Good customer service should bea “given” in your optometry practice.To be truly successful, you need to go above and beyond your customers’ service expectations.
Despite many people in the corporate world suggesting that service is a critical success factor, it is, in fact, no more than an entitlement to customers.
Service is simply the process that customers expect and experience while spending their money with a business… or while they are thinking about doing so. Put another way, service is built into the price of goods and services, otherwise we would have to charge customers for being pleasant and courteous.
Attending to and Achieving forService can only be seen to be very important to customers if it is delivered in two related parts: ‘attending to’ and ‘achieving for’.
… service is built into the price of goods and services, otherwise we would have to charge customers for being pleasant and courteous
The business community at large has made a mess of this commitment, preferring to use the term ‘up-selling’ to describe efforts made to achieve for customers… although, in reality, most see such efforts as being ‘for the practice’ rather than for the customer.
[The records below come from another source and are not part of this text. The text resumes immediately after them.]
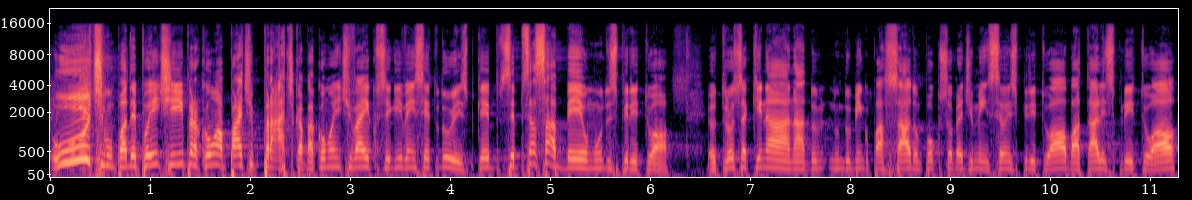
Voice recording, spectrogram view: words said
O último, para depois a gente ir para como a parte prática, para como a gente vai conseguir vencer tudo isso, porque você precisa saber o mundo espiritual. Eu trouxe aqui na, na, no domingo passado um pouco sobre a dimensão espiritual, batalha espiritual.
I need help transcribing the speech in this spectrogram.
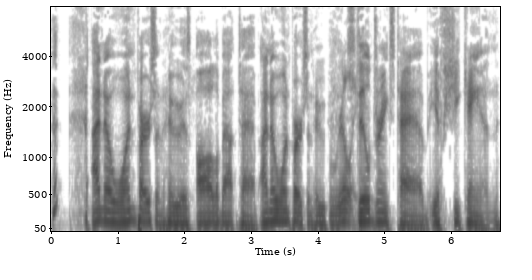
I know one person who is all about Tab. I know one person who Really? still drinks Tab if she can.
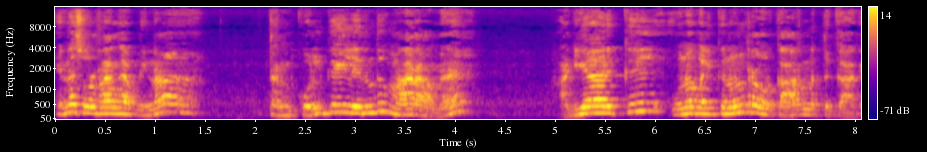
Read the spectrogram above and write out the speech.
என்ன சொல்றாங்க அப்படின்னா தன் கொள்கையிலிருந்து மாறாம அடியாருக்கு உணவளிக்கணுன்ற ஒரு காரணத்துக்காக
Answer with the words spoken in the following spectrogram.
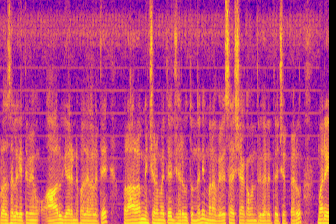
ప్రజలకైతే మేము ఆరు గ్యారెంటీ పథకాలు అయితే ప్రారంభించడం అయితే జరుగుతుందని మన వ్యవసాయ శాఖ మంత్రి గారు అయితే చెప్పారు. మరి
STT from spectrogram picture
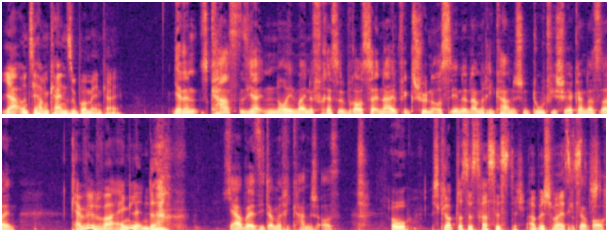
Ja, und sie haben keinen Superman, Kai. Ja, dann casten sie halt einen neuen, meine Fresse. Du brauchst ja einen halbwegs schön aussehenden amerikanischen Dude. Wie schwer kann das sein? Cavill war Engländer. Ja, aber er sieht amerikanisch aus. Oh, ich glaube, das ist rassistisch, aber ich weiß Ich es glaube nicht. auch.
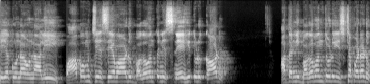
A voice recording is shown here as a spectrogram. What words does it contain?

Would customers perceive that ‘up-selling’ is something to look forward to when shopping or dealing with suppliers? Of course not: it sounds more like a confrontation than a contribution.
Do team members in an optometry practice think of the term ‘up-selling’ in a positive light? Again, definitely not. The ‘tactic’ conjures up the need to apply unwelcome pressure to customers so as to reach revenue goals.
‘Up-selling’, then, as a phrase and as an activity, has become a burden to business, and while I am sure that no one meant for the term to be seen in a negative light…it is!
To make matters worse, ‘up-selling’ is presented as a serious business disconnection, in that it is seen as
being separate to service, representing pressure instead of pleasure.
Finally, ‘up-selling’ is a form of action taken by sales staff only ‘occasionally’, when they ‘remember’
to ‘do it’, and when management reminds them that poor revenue results demand that they ‘do it’.
I have been in sales all of my working life and the term ‘up-selling’ has always turned me off, not on. Plus, it is one of those unfortunate concepts that suggests that selling is much less than a professional pursuit. Enough said. So let’s take a look at ‘up-serving’, both as a serious opportunity for customers and the businesses that ‘serve’ them.
Two Stage Process
Selling must be seen as a part of customer service, and not apart from customer service. To ‘up-serve’ means to always deliver an area of service to customers that they did not ask for or expect…but which they need and are fully entitled to receive.
The first stage of service concerns ‘listening and attending to the customer’ and the second stage involves ‘leading and achieving for the customer’.
If you think of the challenge in the retail sense, serving and up-serving would mean the difference between what a customer wanted on arrival, and what they left with on departure. And by the way, it is not possible to ‘up-serve’ if the initial phase of service is perceived by the customer to be poor… because if we can’t be trusted to perform well at the first stage of service, then there is no hope of helping at the more personal up-serving stage. Put another way, at the first service step the customer buys you; at the second step
they buy a solution.
While it is obvious that an optometrist does not have to explain the nature of their work to patients, I believe that the staff members who serve customers in the retail area of the practice should do so. This can be done by saying something along the lines of: ‘My job is in two parts; the first is to listen to what you have in mind, and the second is to ensure that you know what we feel is the best solution for you.’
Having made this brief statement, retail staff can get on with performing their true service role… in both areas of contribution. If this is not done, then the practice runs the risk of engaging only in ‘distribution of optical products’, and not in the secondary and critical role of ‘contributing advice’. Distribution minus contribution means that customers will show more interest in price than in their own personal eye care.
The way in which staff can move into the higher ‘up-serving’ role is to ask questions that will enable them to better understand the ‘external needs of the person’. This simply reminds us that although we use the term ‘customers’, all customers are, in fact, people and they live their lives away from the practice… and so the [brief] questioning process should highlight their needs ‘at home’ and ‘at work’.
Advice can then be given that is relevant and valuable to the person’s active life. It is worth remembering that customers will rarely if ever explain their ‘personal needs’ in active life, primarily because they are completely unaware of what those needs are!
‘Up-serving’ is not simply about words; it concerns a serious responsibility to conduct the business of an optometry practice in a professional, commercial and successful manner so that customers will experience your complete service to be acceptable, helpful and enjoyable.
John Lees is a speaker, trainer and consultant, specialising in sales & marketing, and he is the author of 11 books on business development. See the range of John Lees services and books, CDs
and DVDs at www.johnlees.com.au